Wednesday, October 6, 2010

Potato Leek Soup


E. hit the Baltimore, under-the-JFX, Farmer's Market while I was at Memorial on Sunday. The weather has become chilly in Baltimore so I suggested we make Potato Leek Soup for lunch. 



Leeks are mad sandy. You have to really, really rinse them off. Look at the sand in the sink.



I used one onion, and half of the potatoes in this photo. Start with three tablespoons of butter in a dutch oven cast iron, enameled pot. I worship my Le Creuset . I bought it so long ago. The first or second year out of college from Bed Bath and Beyond and I use it sometimes twice a week. 



Cut off the spiky ends of the leeks.



Again, three tablespoons of butter and one medium onion. Cook until translucent.



Cut the green ends off of the leeks. But, slice them like you were using your chef's knife like a sword against the leek. This way you get to keep the tender green center of the leek, see below. 



See how the green part is all weird? You don't want to just cut the tops off but you want to light saber your leeks. Look at the sand. Seriously, there is so much sand, especially from Farmer's Market leeks.



Cut the leeks in a long slice down the middle, not going all the way through the top. Then turn over and cut long wise again.



Then run the water over the leeks, using your thumb to press down and separate the leek. THIS...should get all the sand out. 



Chop those squeaky clean leeks up and add them to your favorite pot.



Peel and chop your potatoes. 



Add everything and cook for 5 minutes.


I used 3/4 of a box of chicken stock. The yellow box kind.



Let me introduce you to the food mill. If you haven't met, he's a fabulous little fella. There are three graters and I used the largest grate for this soup. I love our food mill. He's great for mashed potatoes, soups and even baby food. We gave one to a friend for her baby shower with a how-to-make-baby-food-with-a-food-mill cookbook. Our friend Heather, who actually started Mom Made Foods, loved that I gave this as a baby shower gift. I remember the day she told me her brother was a chef and they had this great idea for a company. She had been making baby food with a food mill before starting her Oprah worthy organic baby food company. She was so brave and is an incredible inspiration to all women. Her husband is also a rock star supporter. I'm one of their biggest fans. Follow Heather on Twitter @MomMadeFoods.

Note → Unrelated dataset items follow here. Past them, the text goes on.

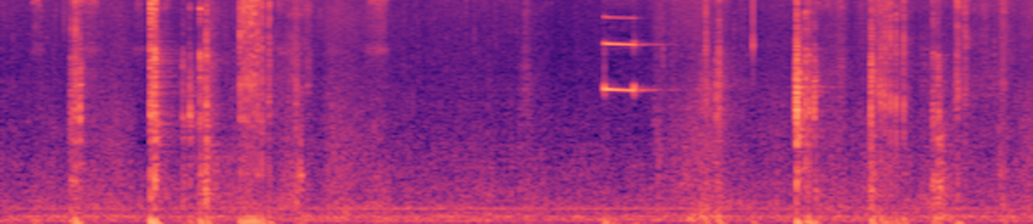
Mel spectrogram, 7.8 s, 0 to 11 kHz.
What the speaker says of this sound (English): Here we're gonna torque down our wheel to 80 foot-pounds in a star pattern.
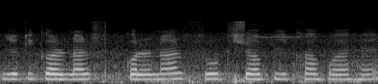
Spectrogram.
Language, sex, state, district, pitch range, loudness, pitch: Hindi, female, Bihar, Darbhanga, 235-245 Hz, -21 LUFS, 240 Hz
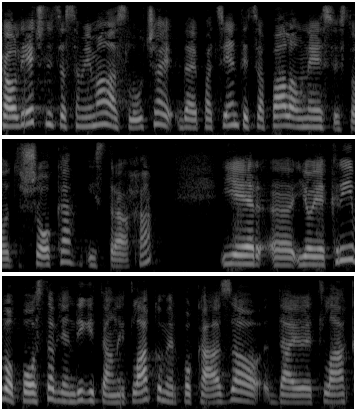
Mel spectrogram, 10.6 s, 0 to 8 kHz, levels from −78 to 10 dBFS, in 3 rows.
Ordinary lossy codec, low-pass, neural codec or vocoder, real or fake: none; 7.2 kHz; none; real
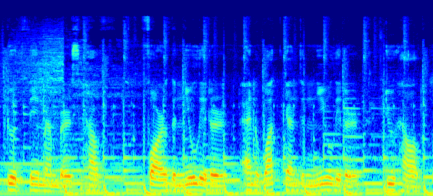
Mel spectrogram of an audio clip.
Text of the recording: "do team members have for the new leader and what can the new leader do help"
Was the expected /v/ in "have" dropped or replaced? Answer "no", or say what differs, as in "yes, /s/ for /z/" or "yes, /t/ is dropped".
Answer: yes, /p/ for /v/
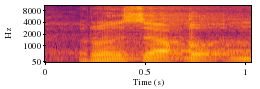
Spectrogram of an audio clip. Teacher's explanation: Nah, bukan seperti itu, karena huruf mim bukan huruf qalqalah, maka huruf mim yang berharokat sukun tidak boleh dipantulkan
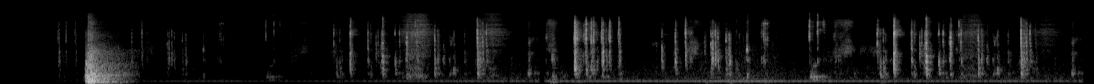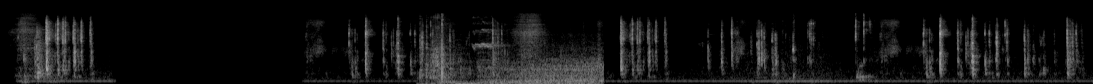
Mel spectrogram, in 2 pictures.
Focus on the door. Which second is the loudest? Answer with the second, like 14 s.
1 s.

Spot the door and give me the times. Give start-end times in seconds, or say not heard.
0.8-1.2, 11.2-11.6, 15.1-17.0.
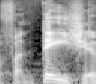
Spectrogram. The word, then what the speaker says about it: Fantasia: No Fantasy, sino Fantasia, le dicen cuando pronuncian en español.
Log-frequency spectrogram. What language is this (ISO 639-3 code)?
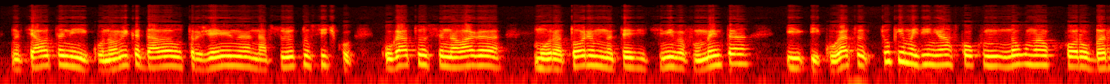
bul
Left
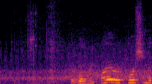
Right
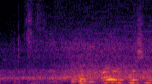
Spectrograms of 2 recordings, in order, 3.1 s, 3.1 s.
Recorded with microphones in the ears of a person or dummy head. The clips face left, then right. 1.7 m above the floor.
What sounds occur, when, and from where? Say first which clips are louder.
1.4 s a woman speaking: left 2 dB; 35° left (ahead or behind), 2.5 m; by 3.1 s 55° left (ahead or behind), 1.9 m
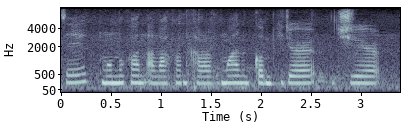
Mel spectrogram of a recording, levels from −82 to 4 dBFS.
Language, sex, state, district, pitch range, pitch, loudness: Nagamese, female, Nagaland, Kohima, 215-220 Hz, 220 Hz, -16 LUFS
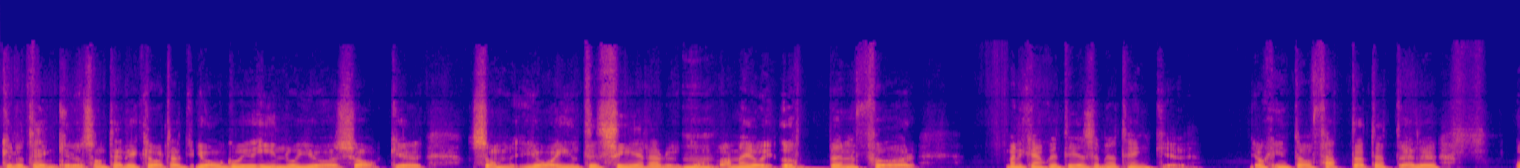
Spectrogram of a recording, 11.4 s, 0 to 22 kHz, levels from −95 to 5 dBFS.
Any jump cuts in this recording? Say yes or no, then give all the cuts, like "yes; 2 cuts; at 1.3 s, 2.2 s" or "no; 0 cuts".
yes; 2 cuts; at 1.4 s, 9.5 s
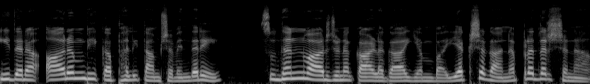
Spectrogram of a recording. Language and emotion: Kannada, neutral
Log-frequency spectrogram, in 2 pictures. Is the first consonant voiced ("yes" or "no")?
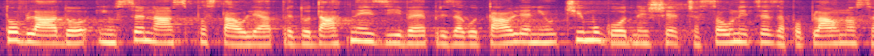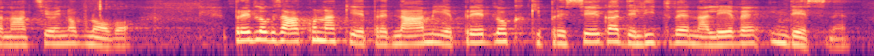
no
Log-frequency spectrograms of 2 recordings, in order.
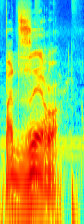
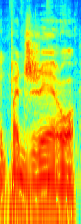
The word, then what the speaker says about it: Pajero: В Японии же слово «пахера» произносят как «падзеро». В русском языке также закрепилось произношение «паджеро», от которого уже образовалось множество различных сленговых прозвищ.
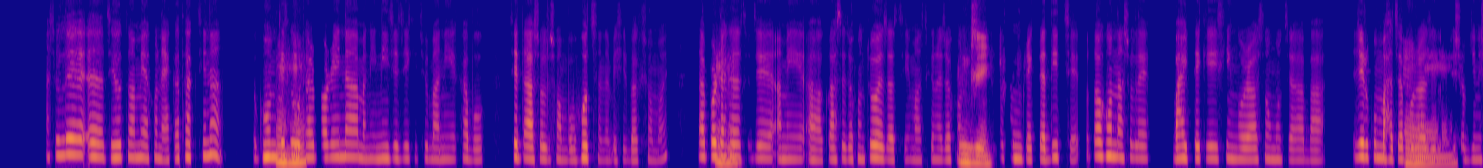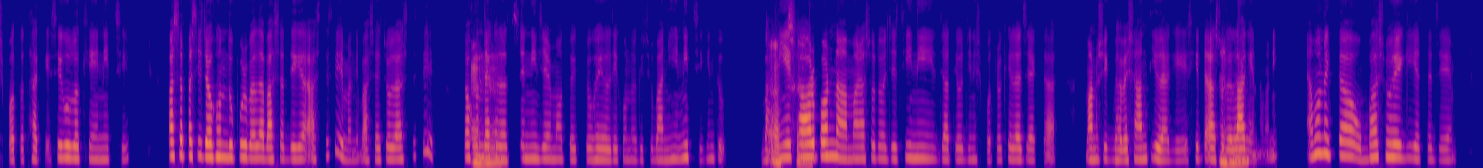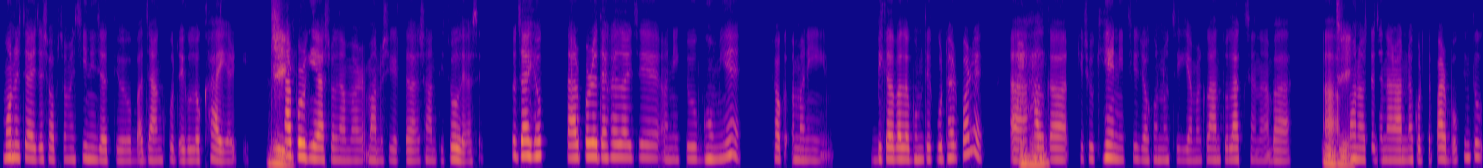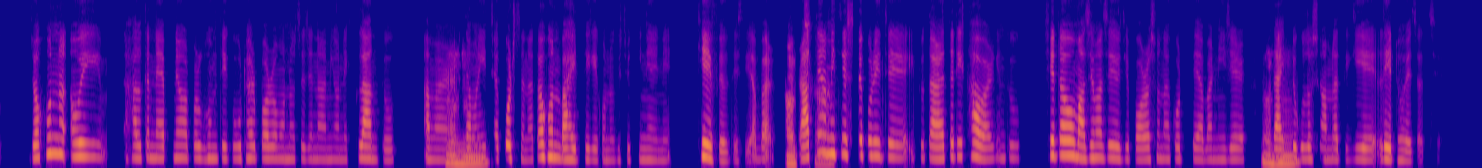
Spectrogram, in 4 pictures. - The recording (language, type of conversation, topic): Bengali, advice, চিনি বা অস্বাস্থ্যকর খাবারের প্রবল লালসা কমাতে না পারা
- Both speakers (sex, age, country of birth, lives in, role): female, 20-24, Bangladesh, Bangladesh, user; male, 20-24, Bangladesh, Bangladesh, advisor
- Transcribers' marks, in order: in English: "break"; "সিঙ্গারা" said as "সিঙ্গোরা"; other background noise; tapping; in English: "junk food"; in English: "nap"; in English: "late"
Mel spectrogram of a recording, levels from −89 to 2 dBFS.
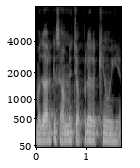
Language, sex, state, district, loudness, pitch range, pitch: Hindi, male, Chhattisgarh, Raigarh, -30 LUFS, 110-125 Hz, 120 Hz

Cook for thirty to 40 minutes or until the potatoes are soft.



Get out a second pot and put the Food Mill on top of it. Make sure you release the tripod thingys for balance. Ladle the contents of the Le Creuset, in small batches, into the food mill and start cranking.



It smooths everything out without getting gummy or too, well baby-foodish.


Add pepper and sea salt to taste. You can add light cream, but it really doesn't need it.



We put a dollop of sour cream and authentic Stone Hill Farm chives as a garnish. We made little grilled cheese paninis on Arnold Bread thins. Super bad idea. The bread was way too thin so the cheese just melted all over the joint. 


Thank you JFX Farmer's Market farmers for your gorgeous leeks and taters. And thank you BOPA for making the underside of a highway so beautiful. Each pillar that holds up the tonnage is painted by different local artists. A must see when you come to town. Open every Sunday, May 2, 2010 - December 19, 2010 7:00AM - 12:00PM


And thank you Guy and Pam, our dear neighbors, who have fall blooming crocus. You were away when they bloomed and they kept us company.


3 comments:

Pigtown-Design said...

the leek - the symbol of wales. they used to have inflatable ones at rugby matches in cardiff.

have you ever used an immersion blender? they're brilliant!

Amy R. said...

I have never cooked with leeks. I am a bit intimidated by them. You really detailed this post, I think I could try to put them in my potato soup perhaps. You are so gourmet:)

Amy R.

Nelle Somerville said...

Fun info about the Leek MegTown!

Amy, I hope you will try this recipe. This is seriously so easy and you can certainly use an immersion blender if you don't have a food mill.